Any image found in the entries is to be skipped; the rest is returned word for word.

Stored records:
════
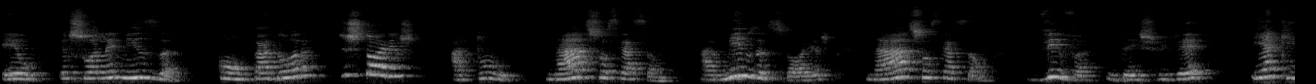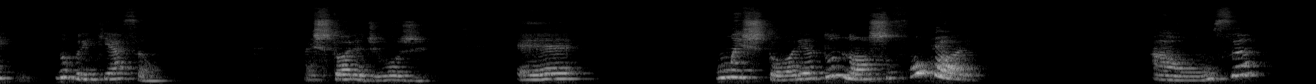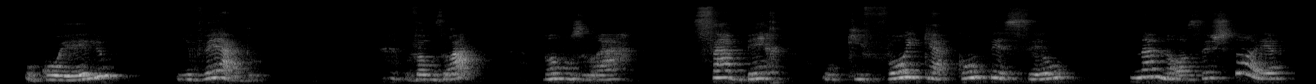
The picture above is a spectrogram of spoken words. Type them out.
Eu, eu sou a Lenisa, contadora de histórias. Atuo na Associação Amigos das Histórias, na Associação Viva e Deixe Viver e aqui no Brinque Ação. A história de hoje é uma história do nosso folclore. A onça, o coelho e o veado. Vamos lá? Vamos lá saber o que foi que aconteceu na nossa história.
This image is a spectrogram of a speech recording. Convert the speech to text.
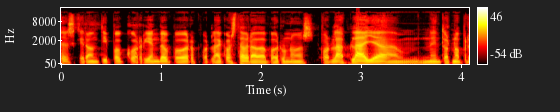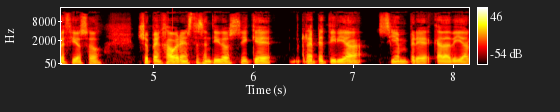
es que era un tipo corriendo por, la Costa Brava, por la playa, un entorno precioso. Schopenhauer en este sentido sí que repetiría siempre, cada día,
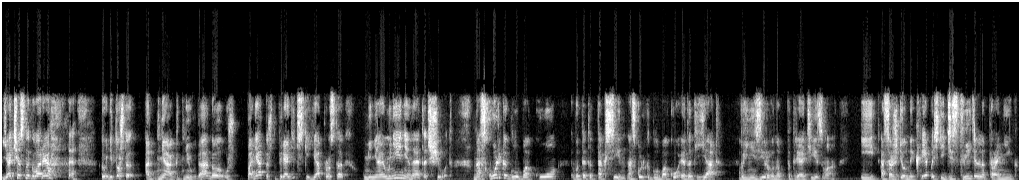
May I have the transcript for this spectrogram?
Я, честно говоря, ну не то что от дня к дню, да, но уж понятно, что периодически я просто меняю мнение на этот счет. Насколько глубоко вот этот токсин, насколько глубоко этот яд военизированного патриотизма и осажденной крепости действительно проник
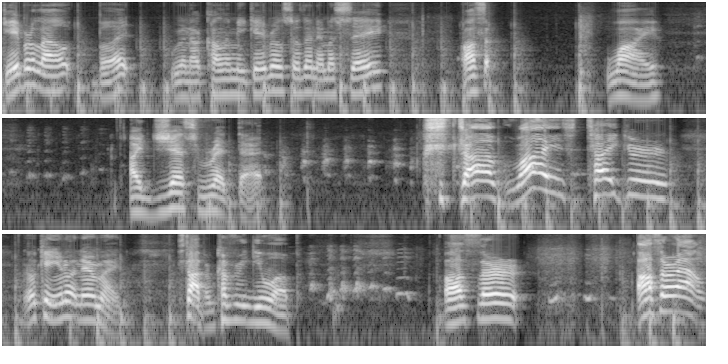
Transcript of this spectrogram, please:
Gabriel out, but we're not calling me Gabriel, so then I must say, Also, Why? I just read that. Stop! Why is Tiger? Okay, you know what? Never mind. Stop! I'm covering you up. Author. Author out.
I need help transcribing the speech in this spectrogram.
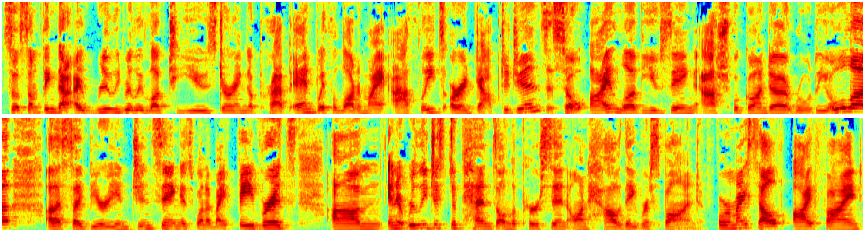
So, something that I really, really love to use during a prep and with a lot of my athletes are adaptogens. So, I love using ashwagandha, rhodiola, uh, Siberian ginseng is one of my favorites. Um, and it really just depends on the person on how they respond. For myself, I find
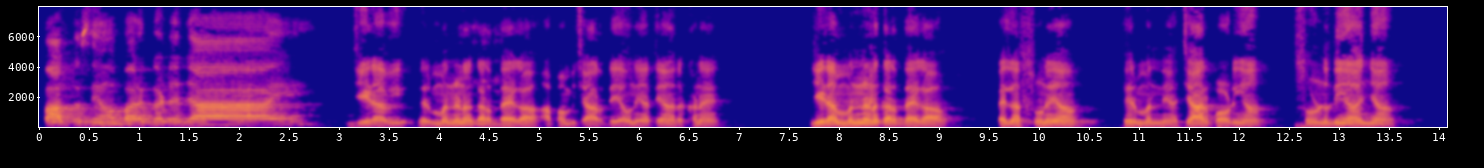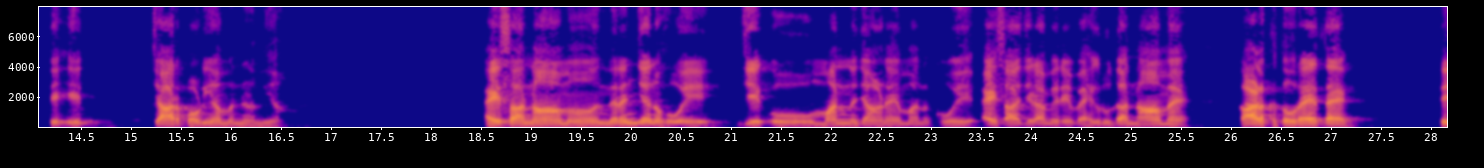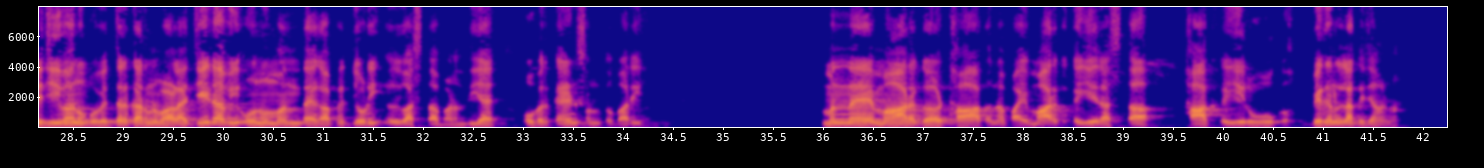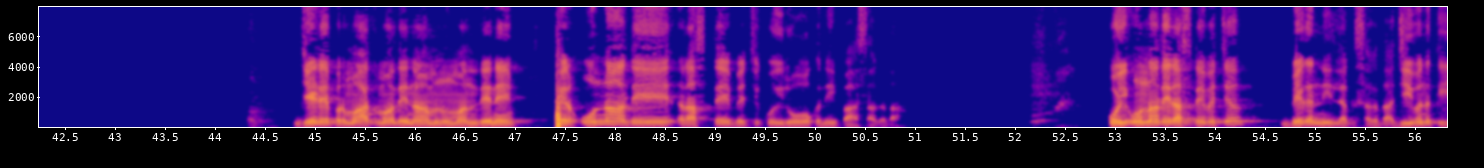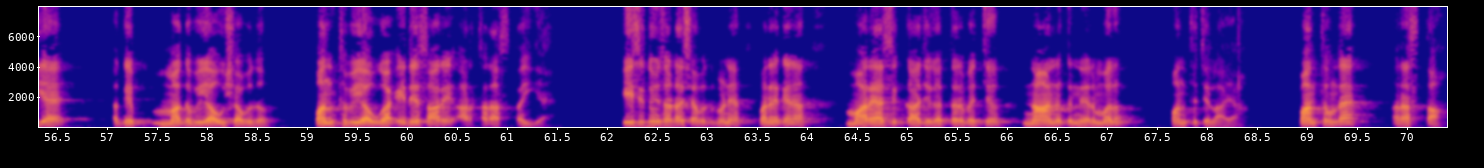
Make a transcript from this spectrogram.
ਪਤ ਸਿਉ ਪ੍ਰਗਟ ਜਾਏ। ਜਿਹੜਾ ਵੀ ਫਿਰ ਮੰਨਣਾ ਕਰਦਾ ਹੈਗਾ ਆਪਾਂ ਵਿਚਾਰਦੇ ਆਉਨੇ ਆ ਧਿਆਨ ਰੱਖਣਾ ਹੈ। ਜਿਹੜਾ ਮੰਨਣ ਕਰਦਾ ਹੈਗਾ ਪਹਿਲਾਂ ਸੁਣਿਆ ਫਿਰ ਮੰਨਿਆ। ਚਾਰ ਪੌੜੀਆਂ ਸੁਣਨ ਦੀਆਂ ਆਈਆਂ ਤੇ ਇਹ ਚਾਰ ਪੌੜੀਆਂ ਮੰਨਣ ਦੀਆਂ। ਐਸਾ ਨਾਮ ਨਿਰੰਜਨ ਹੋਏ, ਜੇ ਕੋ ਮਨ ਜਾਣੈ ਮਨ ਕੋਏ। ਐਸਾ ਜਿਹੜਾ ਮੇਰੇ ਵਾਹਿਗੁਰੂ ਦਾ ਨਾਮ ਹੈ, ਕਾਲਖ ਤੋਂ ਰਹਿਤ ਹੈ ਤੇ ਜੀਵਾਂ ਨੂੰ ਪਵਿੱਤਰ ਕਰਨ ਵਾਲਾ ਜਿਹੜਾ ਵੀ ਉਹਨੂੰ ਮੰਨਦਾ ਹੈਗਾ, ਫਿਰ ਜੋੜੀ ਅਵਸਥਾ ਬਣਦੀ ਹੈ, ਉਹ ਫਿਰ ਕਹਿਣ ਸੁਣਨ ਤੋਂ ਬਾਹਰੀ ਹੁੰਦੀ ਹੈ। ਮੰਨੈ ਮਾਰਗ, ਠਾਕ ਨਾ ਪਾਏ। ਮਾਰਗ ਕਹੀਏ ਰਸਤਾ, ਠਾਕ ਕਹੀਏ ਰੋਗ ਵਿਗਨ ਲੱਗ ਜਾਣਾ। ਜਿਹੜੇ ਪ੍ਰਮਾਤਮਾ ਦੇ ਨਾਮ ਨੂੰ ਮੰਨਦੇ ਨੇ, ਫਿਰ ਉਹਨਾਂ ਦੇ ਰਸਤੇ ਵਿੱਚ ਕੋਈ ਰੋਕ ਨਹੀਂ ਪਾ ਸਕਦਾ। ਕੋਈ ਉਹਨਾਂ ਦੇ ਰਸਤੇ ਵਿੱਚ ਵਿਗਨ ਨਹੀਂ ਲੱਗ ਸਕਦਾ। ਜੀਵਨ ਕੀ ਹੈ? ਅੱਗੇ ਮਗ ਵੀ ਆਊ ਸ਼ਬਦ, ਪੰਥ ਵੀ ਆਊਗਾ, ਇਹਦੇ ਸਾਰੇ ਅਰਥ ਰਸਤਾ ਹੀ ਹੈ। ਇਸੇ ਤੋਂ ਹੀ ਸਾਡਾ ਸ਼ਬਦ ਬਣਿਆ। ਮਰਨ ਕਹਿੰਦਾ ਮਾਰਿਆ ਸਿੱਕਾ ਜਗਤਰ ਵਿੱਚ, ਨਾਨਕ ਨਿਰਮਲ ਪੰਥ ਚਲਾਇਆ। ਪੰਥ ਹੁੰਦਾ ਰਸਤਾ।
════
Exercise solution =>
The picture above is a spectrogram of spoken words. Type them out.
Eu, eu sou a Lenisa, contadora de histórias. Atuo na Associação Amigos das Histórias, na Associação Viva e Deixe Viver e aqui no Brinque Ação. A história de hoje é uma história do nosso folclore. A onça, o coelho e o veado. Vamos lá? Vamos lá saber o que foi que aconteceu na nossa história.
This image is a spectrogram of a speech recording. Convert the speech to text.
es que era un tipo corriendo por, la Costa Brava, por la playa, un entorno precioso. Schopenhauer en este sentido sí que repetiría siempre, cada día,
May I have the transcript for this spectrogram?
Я, честно говоря, ну не то что от дня к дню, да, но уж понятно, что периодически я просто меняю мнение на этот счет. Насколько глубоко вот этот токсин, насколько глубоко этот яд военизированного патриотизма и осажденной крепости действительно проник
Transcript of this spectrogram, please:
Gabriel out, but we're not calling me Gabriel, so then I must say, Also, Why? I just read that. Stop! Why is Tiger? Okay, you know what? Never mind. Stop! I'm covering you up. Author. Author out.
I need help transcribing the speech in this spectrogram.
So, something that I really, really love to use during a prep and with a lot of my athletes are adaptogens. So, I love using ashwagandha, rhodiola, uh, Siberian ginseng is one of my favorites. Um, and it really just depends on the person on how they respond. For myself, I find
Make a transcript from this spectrogram.
ਪਤ ਸਿਉ ਪ੍ਰਗਟ ਜਾਏ। ਜਿਹੜਾ ਵੀ ਫਿਰ ਮੰਨਣਾ ਕਰਦਾ ਹੈਗਾ ਆਪਾਂ ਵਿਚਾਰਦੇ ਆਉਨੇ ਆ ਧਿਆਨ ਰੱਖਣਾ ਹੈ। ਜਿਹੜਾ ਮੰਨਣ ਕਰਦਾ ਹੈਗਾ ਪਹਿਲਾਂ ਸੁਣਿਆ ਫਿਰ ਮੰਨਿਆ। ਚਾਰ ਪੌੜੀਆਂ ਸੁਣਨ ਦੀਆਂ ਆਈਆਂ ਤੇ ਇਹ ਚਾਰ ਪੌੜੀਆਂ ਮੰਨਣ ਦੀਆਂ। ਐਸਾ ਨਾਮ ਨਿਰੰਜਨ ਹੋਏ, ਜੇ ਕੋ ਮਨ ਜਾਣੈ ਮਨ ਕੋਏ। ਐਸਾ ਜਿਹੜਾ ਮੇਰੇ ਵਾਹਿਗੁਰੂ ਦਾ ਨਾਮ ਹੈ, ਕਾਲਖ ਤੋਂ ਰਹਿਤ ਹੈ ਤੇ ਜੀਵਾਂ ਨੂੰ ਪਵਿੱਤਰ ਕਰਨ ਵਾਲਾ ਜਿਹੜਾ ਵੀ ਉਹਨੂੰ ਮੰਨਦਾ ਹੈਗਾ, ਫਿਰ ਜੋੜੀ ਅਵਸਥਾ ਬਣਦੀ ਹੈ, ਉਹ ਫਿਰ ਕਹਿਣ ਸੁਣਨ ਤੋਂ ਬਾਹਰੀ ਹੁੰਦੀ ਹੈ। ਮੰਨੈ ਮਾਰਗ, ਠਾਕ ਨਾ ਪਾਏ। ਮਾਰਗ ਕਹੀਏ ਰਸਤਾ, ਠਾਕ ਕਹੀਏ ਰੋਗ ਵਿਗਨ ਲੱਗ ਜਾਣਾ। ਜਿਹੜੇ ਪ੍ਰਮਾਤਮਾ ਦੇ ਨਾਮ ਨੂੰ ਮੰਨਦੇ ਨੇ, ਫਿਰ ਉਹਨਾਂ ਦੇ ਰਸਤੇ ਵਿੱਚ ਕੋਈ ਰੋਕ ਨਹੀਂ ਪਾ ਸਕਦਾ। ਕੋਈ ਉਹਨਾਂ ਦੇ ਰਸਤੇ ਵਿੱਚ ਵਿਗਨ ਨਹੀਂ ਲੱਗ ਸਕਦਾ। ਜੀਵਨ ਕੀ ਹੈ? ਅੱਗੇ ਮਗ ਵੀ ਆਊ ਸ਼ਬਦ, ਪੰਥ ਵੀ ਆਊਗਾ, ਇਹਦੇ ਸਾਰੇ ਅਰਥ ਰਸਤਾ ਹੀ ਹੈ। ਇਸੇ ਤੋਂ ਹੀ ਸਾਡਾ ਸ਼ਬਦ ਬਣਿਆ। ਮਰਨ ਕਹਿੰਦਾ ਮਾਰਿਆ ਸਿੱਕਾ ਜਗਤਰ ਵਿੱਚ, ਨਾਨਕ ਨਿਰਮਲ ਪੰਥ ਚਲਾਇਆ। ਪੰਥ ਹੁੰਦਾ ਰਸਤਾ।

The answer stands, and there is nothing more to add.